ONCE YOU assume the moral high ground, your descent back to the basement of reality can be painful.
The case of the missing car keys hammered that point home to me this week.
Being a person of exceptionally good habits and lofty standards, I felt certain that I was not the one who had misplaced a set of keys to the station wagon. The fault had to lie elsewhere in the family.
After all, I was the one who regularly preached the importance of "putting the keys back in the same spot every time, after each use."
Moreover, I was the household's stickler for good key behavior. Whenever there was a violation of proper etiquette, a set of keys left dangling from a car trunk or door, I would remove the keys and wag them, scoldingly, in the face of the offender.
Filled with rectitude, I would remind the offender that these rules were "for the good of the entire family. Since four drivers are sharing two cars," I would continue, "other people are depending on you."
Whenever keys went missing, sometimes for days at a time, I would hound the likely suspect. "Have you found them yet?" I would ask every day at breakfast.
Occasionally I would get a notable answer. Once one of my kids told me that the keys weren't "lost," they were just spending a little time away from home and would be back soon. Sure enough, they showed up a few days later under the back seat of a friend's car.

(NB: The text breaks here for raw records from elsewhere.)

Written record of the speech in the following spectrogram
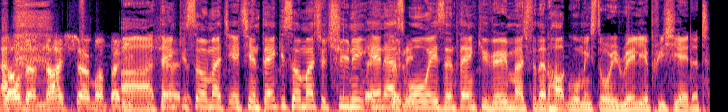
Well done. Nice show, my buddy. uh, thank you so much Etienne thank you so much for tuning in as always and thank you very much for that heartwarming story really appreciate it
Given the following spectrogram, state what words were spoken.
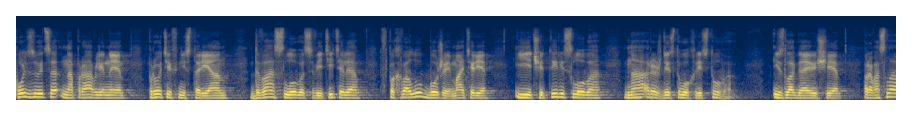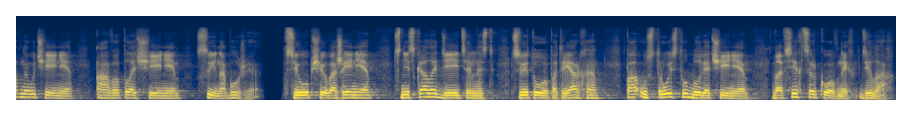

One strategy I have tried for dealing with a household's wandering keys is the "copy and hoard" approach. I make copies of important keys, but hide the extras from family members. The theory here is that if a person loses a key and you give him another one, he will lose it, too. It is not an especially uplifting view of humanity, but it does force the key loser to hunt for the missing item. Yet in an emergency, you have a backup key.
The "copy and hoard" tactic, however, runs into trouble when dealing with car keys.
Nowadays most cars, at least those that don't want to be easy plucking for thieves, have ignition protection systems operated by remote control devices. Before your key will start your car, you must first push a button on its remote control transmitter.
This means that for every set of car keys you own you also need a remote control transmitter. These transmitters are simple pieces of plastic and circuitry, but they don't come cheap. I recently coughed up more than $150 for a replacement transmitter for our 1997 Toyota Avalon.
The transmitters that "chirp" our 1993 Ford Taurus station wagon into action are less expensive, but they still run about $40 a pop. Given that price tag, and the fact that the station wagon - the "family tank" - is a vehicle with a limited life span, I was in no hurry to buy another remote control transmitter to replace the missing one.
Instead I conducted an inquisition of the household.
I searched the usual key hangouts. I made my wife retrace her steps and check her purse and briefcase. I pawed through the dirty laundry. I was about to phone the college boys, one in Boston, one in Carlisle, Pa., and interrogate them, when I came to my senses. I might be the culprit.
I recalled that a few days before I had driven the station wagon over to the Eastern Shore and had stopped to talk with Farmer John (Selby) at his produce stand on Route 8 in Stevensville. As happens when you visit 86-year-old Farmer John, I returned home with much wisdom and an armful of sweet corn and sweeter melons. Since my hands were full, I had stuffed the keys and its attached transmitter in my briefcase as I carried the produce into the house.
There they had stayed, as I ranted and raved and pointed accusing fingers at family members. Later when I sheepishly admitted that I was the one who had misplaced the car keys, my wife let me down easy. It wasn't the first time that she had seen a self-proclaimed paragon of virtue end up slinking back into the cellar.